There is something magical about stories set at Christmas, and about Christmas. Whether it is a favourite movie, or a beloved story like The Nutcracker or A Christmas Carol, December is filled with Christmas stories for those who celebrate the holiday. Many of these books are aimed at kids, and I have read a few this year, one with a very Australian flavour. This one had all my favourite things: Christmas, England, winter, time travel and history. A Christmas in Time is part of a series about siblings Ruby and Alex, who have the ability to travel through time via a mirror in their aunt’s bed and breakfast.

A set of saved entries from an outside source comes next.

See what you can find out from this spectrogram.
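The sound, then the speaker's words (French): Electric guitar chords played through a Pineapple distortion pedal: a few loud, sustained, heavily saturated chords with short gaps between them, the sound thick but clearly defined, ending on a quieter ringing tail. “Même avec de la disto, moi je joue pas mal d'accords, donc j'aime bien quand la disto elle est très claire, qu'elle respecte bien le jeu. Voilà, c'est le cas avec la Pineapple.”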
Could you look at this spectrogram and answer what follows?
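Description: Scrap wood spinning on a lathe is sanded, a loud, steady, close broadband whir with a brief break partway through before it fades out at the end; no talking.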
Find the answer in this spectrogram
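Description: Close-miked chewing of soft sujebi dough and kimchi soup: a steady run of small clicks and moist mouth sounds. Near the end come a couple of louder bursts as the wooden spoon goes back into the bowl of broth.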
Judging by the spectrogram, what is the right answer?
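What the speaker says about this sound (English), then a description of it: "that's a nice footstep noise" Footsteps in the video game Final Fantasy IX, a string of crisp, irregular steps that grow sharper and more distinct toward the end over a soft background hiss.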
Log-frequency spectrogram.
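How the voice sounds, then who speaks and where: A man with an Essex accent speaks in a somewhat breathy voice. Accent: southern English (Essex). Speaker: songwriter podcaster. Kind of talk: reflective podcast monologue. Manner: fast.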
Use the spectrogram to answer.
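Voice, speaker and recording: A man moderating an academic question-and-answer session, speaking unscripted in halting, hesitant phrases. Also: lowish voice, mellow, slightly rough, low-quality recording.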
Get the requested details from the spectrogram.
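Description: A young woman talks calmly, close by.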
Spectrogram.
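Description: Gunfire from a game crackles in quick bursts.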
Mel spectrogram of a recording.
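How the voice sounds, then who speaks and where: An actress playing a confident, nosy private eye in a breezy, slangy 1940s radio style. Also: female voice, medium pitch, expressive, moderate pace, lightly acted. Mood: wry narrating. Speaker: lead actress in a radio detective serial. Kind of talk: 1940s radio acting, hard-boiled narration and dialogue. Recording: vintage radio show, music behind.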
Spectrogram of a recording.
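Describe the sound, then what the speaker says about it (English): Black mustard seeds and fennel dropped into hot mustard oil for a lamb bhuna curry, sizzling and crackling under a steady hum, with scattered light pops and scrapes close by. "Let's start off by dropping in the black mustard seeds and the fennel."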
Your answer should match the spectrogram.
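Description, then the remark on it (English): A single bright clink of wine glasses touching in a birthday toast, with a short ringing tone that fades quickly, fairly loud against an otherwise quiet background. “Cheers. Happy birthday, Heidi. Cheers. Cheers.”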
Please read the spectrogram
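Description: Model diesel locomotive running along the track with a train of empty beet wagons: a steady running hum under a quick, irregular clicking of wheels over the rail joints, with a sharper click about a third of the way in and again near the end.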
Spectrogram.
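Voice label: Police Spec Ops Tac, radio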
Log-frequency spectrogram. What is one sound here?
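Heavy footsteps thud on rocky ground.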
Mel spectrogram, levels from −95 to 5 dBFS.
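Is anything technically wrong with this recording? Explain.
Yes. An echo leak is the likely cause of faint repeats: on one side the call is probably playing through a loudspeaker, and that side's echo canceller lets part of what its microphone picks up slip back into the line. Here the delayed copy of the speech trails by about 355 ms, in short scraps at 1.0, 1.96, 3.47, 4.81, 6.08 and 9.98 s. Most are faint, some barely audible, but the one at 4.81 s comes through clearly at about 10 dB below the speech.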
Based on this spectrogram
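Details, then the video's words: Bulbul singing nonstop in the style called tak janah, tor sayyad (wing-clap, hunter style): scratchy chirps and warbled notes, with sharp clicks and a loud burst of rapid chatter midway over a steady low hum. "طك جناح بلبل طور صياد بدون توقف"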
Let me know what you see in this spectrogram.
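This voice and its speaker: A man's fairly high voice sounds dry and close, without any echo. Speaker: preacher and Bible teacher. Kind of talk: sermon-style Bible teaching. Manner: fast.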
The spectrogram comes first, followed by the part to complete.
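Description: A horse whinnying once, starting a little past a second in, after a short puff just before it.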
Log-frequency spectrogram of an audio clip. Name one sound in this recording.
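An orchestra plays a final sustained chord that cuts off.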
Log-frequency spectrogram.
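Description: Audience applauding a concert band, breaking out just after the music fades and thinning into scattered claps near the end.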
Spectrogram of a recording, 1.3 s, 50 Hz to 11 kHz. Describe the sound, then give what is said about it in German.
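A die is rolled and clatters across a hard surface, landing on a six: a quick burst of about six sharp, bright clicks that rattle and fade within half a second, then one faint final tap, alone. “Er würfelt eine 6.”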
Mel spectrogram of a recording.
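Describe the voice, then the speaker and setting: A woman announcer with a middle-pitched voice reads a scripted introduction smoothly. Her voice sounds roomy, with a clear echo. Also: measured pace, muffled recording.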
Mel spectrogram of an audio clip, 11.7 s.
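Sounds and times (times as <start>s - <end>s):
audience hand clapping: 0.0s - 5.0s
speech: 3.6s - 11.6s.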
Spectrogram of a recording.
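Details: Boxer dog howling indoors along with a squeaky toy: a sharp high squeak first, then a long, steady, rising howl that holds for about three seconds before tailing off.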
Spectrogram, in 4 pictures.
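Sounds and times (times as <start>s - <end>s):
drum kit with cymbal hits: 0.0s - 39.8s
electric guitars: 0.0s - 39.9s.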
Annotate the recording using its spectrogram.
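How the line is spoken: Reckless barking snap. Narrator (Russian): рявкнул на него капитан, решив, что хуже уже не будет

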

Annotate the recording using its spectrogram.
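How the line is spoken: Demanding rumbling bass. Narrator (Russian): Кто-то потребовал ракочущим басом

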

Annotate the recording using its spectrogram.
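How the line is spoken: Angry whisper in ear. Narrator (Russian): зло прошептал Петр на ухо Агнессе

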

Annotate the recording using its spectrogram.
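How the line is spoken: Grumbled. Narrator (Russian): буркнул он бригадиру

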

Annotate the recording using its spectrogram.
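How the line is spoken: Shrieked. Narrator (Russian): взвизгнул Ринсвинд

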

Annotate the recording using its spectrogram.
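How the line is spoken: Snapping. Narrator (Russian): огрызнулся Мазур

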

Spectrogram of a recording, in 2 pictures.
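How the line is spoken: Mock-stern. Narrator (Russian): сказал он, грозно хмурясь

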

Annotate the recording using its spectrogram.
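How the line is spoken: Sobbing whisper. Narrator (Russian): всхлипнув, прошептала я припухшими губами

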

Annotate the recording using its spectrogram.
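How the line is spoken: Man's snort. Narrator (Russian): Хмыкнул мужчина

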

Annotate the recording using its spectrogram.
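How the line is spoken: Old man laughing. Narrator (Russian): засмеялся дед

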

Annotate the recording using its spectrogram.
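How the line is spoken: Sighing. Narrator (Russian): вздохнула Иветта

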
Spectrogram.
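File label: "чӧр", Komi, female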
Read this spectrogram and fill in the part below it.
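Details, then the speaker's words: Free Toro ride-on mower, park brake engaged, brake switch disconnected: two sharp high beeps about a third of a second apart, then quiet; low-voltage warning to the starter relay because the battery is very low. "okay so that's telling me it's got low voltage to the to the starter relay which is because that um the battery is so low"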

Ruby and Alex are staying with their aunt over Christmas, helping out with an influx of guests over the holiday. Whilst decorating, they see a shimmer in the mirror – someone they met in the past in the first book and tumble through into Applecott House as it was during Victorian times – and discover that a distant ancestor, little Edith, is to be sent to boarding school the day after Christmas – and it is a horrific one! Ruby and Alex must find a way to let Edith’s father, a curate who seems rather distant, let her stay at Applecott with her cousins. Can they do it, or will Edith be sent to a school where she will be mistreated?
This is one of those Christmas stories that hits everything so well. The snow, the tree, the Scrooge-like character, the orphan who just needs a bit of hope and a good place to live, and the magic of Christmas that brings people together. It shows the simple joys of childhood and the magic of family, coupled with the joys of Christmas – the food, the tree, the decorating and the stockings, and so many other things. I loved the way Ruby and Alex slipped into place with their ancestors, the Pilgrim family, and were able to use what they knew to help Edith’s family change her fate.
It is a charming and delightful story about a family pulling together to help each other and Edith, sprinkled with the chaos of a large family and the contrasts of a Victorian Christmas to a 21st century Christmas. Some things are the same, yet there are marked differences that are hinted at and show that however we celebrate, Christmas is always about family and love.
This is one that will be added to my shelf of Christmas reads and hopefully, pulled out each December to get in the holiday mood. A wonderful read for children aged eight and older.